Work order:
Where the records contain images, omit them, and repeat everything else word for word.

Extracted records:
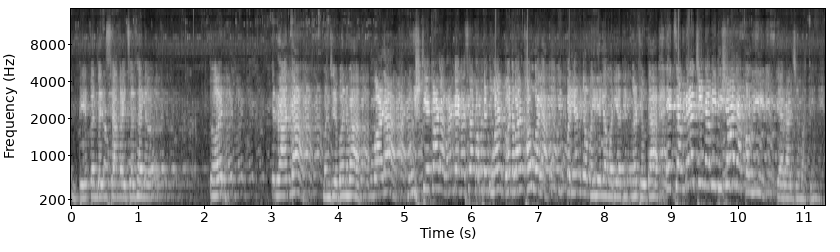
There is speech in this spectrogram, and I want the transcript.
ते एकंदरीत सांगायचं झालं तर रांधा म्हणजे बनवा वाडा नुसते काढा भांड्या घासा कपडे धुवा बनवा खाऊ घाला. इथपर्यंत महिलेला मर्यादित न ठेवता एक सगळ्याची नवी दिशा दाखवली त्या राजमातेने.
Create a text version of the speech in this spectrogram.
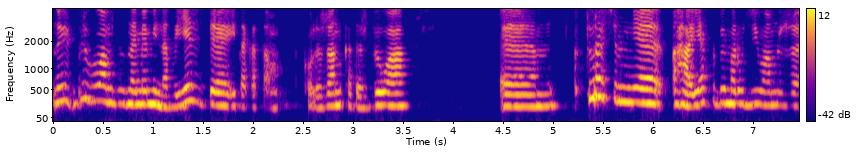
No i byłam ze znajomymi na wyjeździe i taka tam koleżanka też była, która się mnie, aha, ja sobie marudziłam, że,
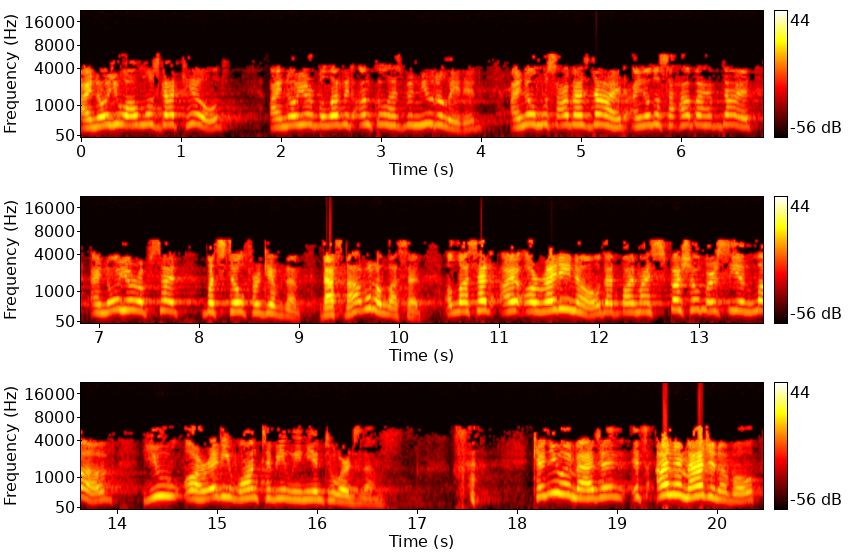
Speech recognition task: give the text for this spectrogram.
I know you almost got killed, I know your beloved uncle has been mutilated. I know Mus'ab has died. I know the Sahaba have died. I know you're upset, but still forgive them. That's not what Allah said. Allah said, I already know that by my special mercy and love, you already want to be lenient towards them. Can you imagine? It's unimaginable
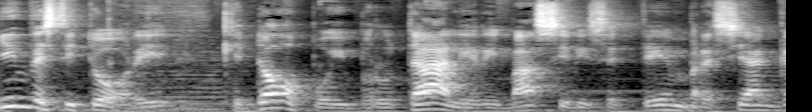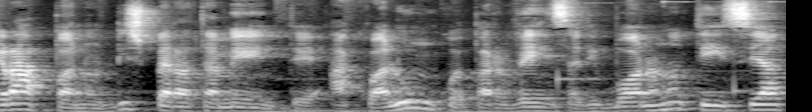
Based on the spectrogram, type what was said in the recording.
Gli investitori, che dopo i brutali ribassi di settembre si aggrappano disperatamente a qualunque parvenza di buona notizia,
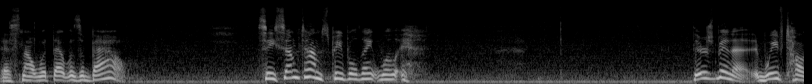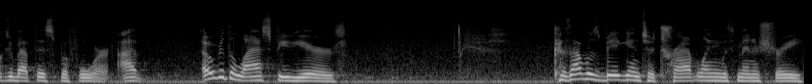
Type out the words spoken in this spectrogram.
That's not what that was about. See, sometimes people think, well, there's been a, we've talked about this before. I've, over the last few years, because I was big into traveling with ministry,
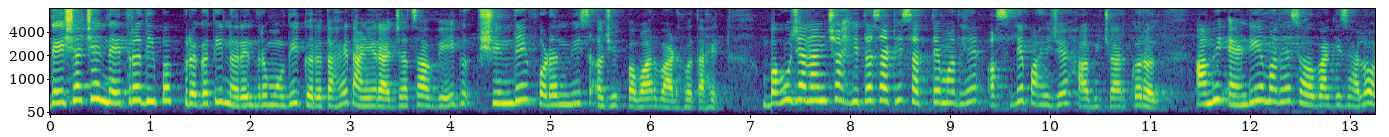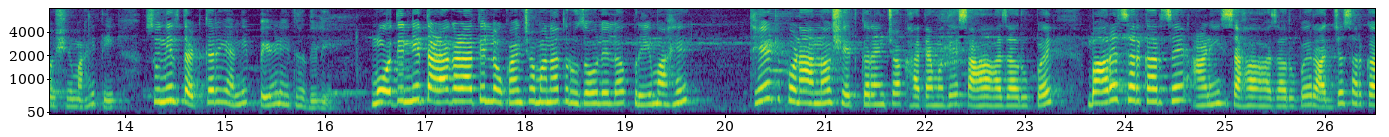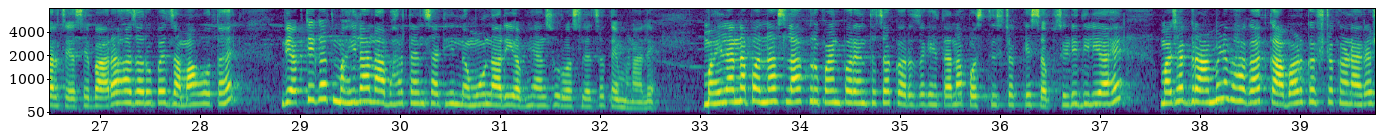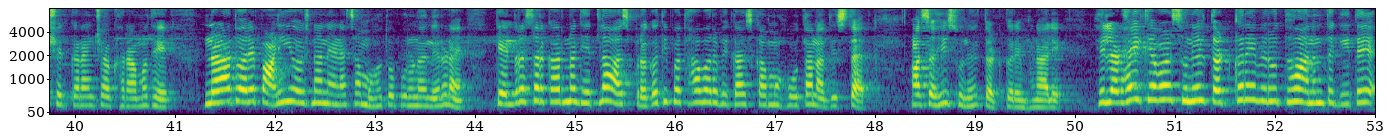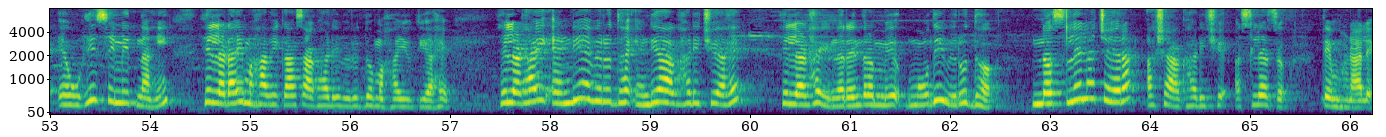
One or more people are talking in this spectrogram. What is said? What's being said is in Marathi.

Your response:
There is speech in this spectrogram, and I want the transcript.
ते एकंदरीत सांगायचं झालं तर रांधा म्हणजे बनवा वाडा नुसते काढा भांड्या घासा कपडे धुवा बनवा खाऊ घाला. इथपर्यंत महिलेला मर्यादित न ठेवता एक सगळ्याची नवी दिशा दाखवली त्या राजमातेने.
Create a text version of the speech in this spectrogram.
No i byłam ze znajomymi na wyjeździe i taka tam koleżanka też była, która się mnie, aha, ja sobie marudziłam, że,
Speech recognition task: give the text for this spectrogram.
I know you almost got killed, I know your beloved uncle has been mutilated. I know Mus'ab has died. I know the Sahaba have died. I know you're upset, but still forgive them. That's not what Allah said. Allah said, I already know that by my special mercy and love, you already want to be lenient towards them. Can you imagine? It's unimaginable
Based on the spectrogram, type what was said in the recording.
Gli investitori, che dopo i brutali ribassi di settembre si aggrappano disperatamente a qualunque parvenza di buona notizia,
Type out the words spoken in this spectrogram.
That's not what that was about. See, sometimes people think, well, there's been a, we've talked about this before. I've, over the last few years, because I was big into traveling with ministry,
One or more people are talking in this spectrogram. What is said? What's being said is in Marathi.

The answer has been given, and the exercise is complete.